[Stored data entries]
★ ★ ★ ★ ★ ★ ★
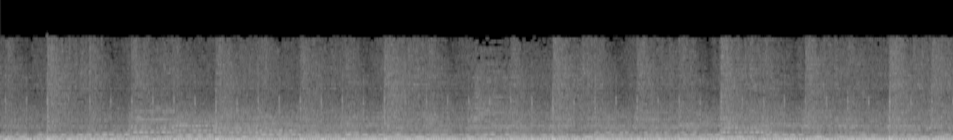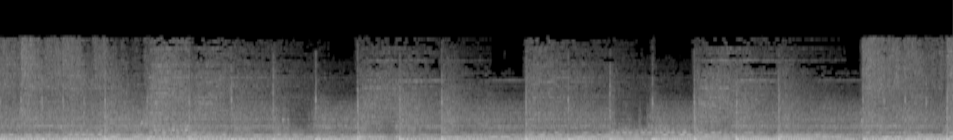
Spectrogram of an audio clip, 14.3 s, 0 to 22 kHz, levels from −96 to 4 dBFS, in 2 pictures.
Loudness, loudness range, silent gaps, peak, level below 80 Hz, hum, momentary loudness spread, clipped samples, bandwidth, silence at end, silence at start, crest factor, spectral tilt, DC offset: -27 LUFS; 2 LU; none; -14 dBFS; -32 dBFS; none; 3 LU; under 0.1%; 16.5 kHz; 0 s; 0 s; 12 dB; -5 dB/octave; under 0.1%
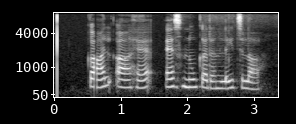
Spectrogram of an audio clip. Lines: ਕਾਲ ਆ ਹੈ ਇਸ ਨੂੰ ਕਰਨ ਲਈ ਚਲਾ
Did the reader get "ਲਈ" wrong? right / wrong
right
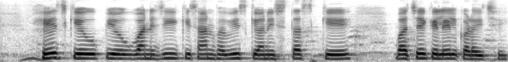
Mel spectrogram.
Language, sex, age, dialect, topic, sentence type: Magahi, female, 31-35, Western, banking, statement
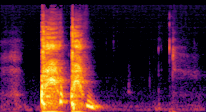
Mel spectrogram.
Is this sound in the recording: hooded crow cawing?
no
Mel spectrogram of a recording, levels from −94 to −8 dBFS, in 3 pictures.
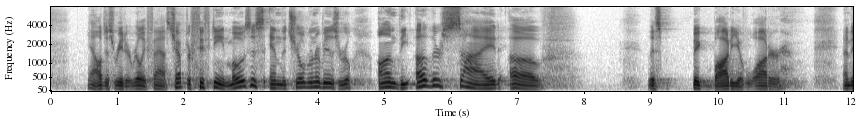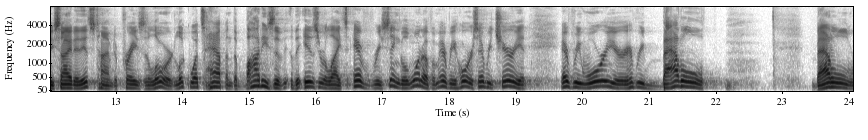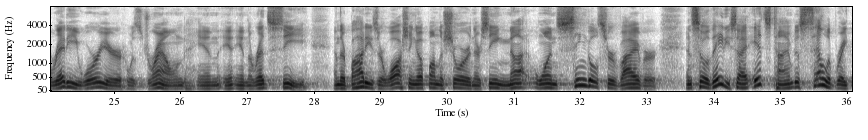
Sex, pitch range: male, 120-165 Hz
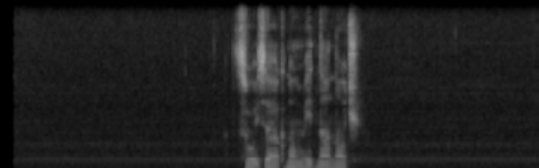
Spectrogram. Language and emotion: Russian, neutral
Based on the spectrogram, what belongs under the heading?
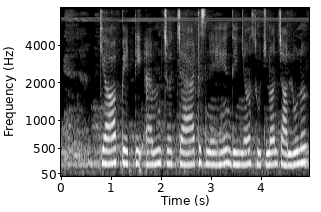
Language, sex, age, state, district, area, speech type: Dogri, female, 18-30, Jammu and Kashmir, Udhampur, rural, read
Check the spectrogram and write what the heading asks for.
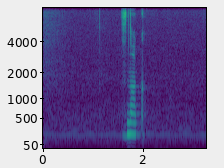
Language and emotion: Russian, neutral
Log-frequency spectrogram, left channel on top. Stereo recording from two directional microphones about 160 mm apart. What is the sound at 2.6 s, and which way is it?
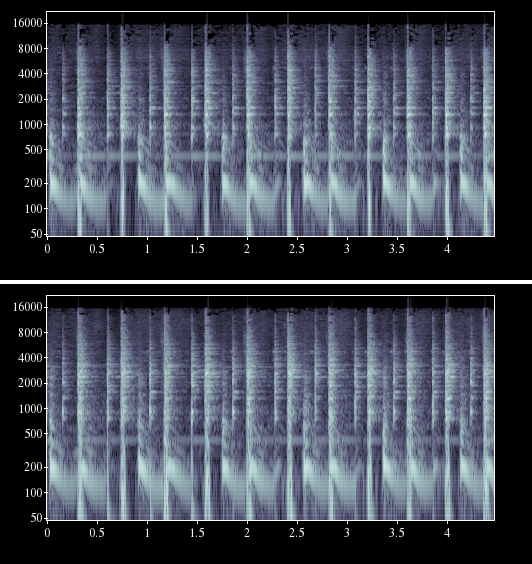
Music, 35° left (ahead or behind).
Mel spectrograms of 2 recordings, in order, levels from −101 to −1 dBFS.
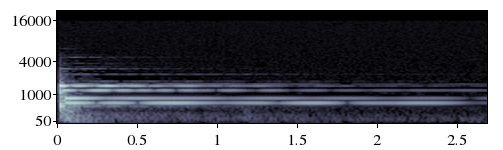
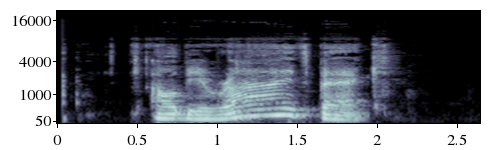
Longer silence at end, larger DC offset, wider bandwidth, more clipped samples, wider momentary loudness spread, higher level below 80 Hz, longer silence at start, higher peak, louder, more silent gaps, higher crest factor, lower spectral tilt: second, 0.15 s vs 0.6 s; neither; first, 15 kHz vs 9.4 kHz; neither; about the same, 18 LU vs 16 LU; second, -66 dBFS vs -56 dBFS; second, 0 s vs 0.45 s; second, -10 dBFS vs -2 dBFS; second, -32 LUFS vs -21 LUFS; neither; about the same, 22 dB vs 20 dB; about the same, -6 dB/octave vs -6 dB/octave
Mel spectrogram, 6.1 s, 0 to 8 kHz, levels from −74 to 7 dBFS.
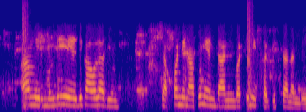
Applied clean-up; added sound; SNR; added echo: none; Clapping; 15 dB; none.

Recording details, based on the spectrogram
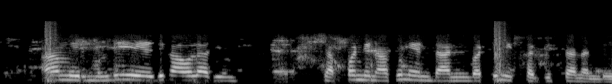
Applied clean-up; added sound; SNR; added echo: classical method spectral subtraction.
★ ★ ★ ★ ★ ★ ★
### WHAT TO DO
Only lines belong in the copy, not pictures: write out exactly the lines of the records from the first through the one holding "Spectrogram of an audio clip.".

### OUTPUT BELOW
Spectrogram of an audio clip, 14.3 s, 0 to 22 kHz, levels from −96 to 4 dBFS, in 2 pictures.
Loudness, loudness range, silent gaps, peak, level below 80 Hz, hum, momentary loudness spread, clipped samples, bandwidth, silence at end, silence at start, crest factor, spectral tilt, DC offset: -27 LUFS; 2 LU; none; -14 dBFS; -32 dBFS; none; 3 LU; under 0.1%; 16.5 kHz; 0 s; 0 s; 12 dB; -5 dB/octave; under 0.1%
Spectrogram of an audio clip. Lines: ਕਾਲ ਆ ਹੈ ਇਸ ਨੂੰ ਕਰਨ ਲਈ ਚਲਾ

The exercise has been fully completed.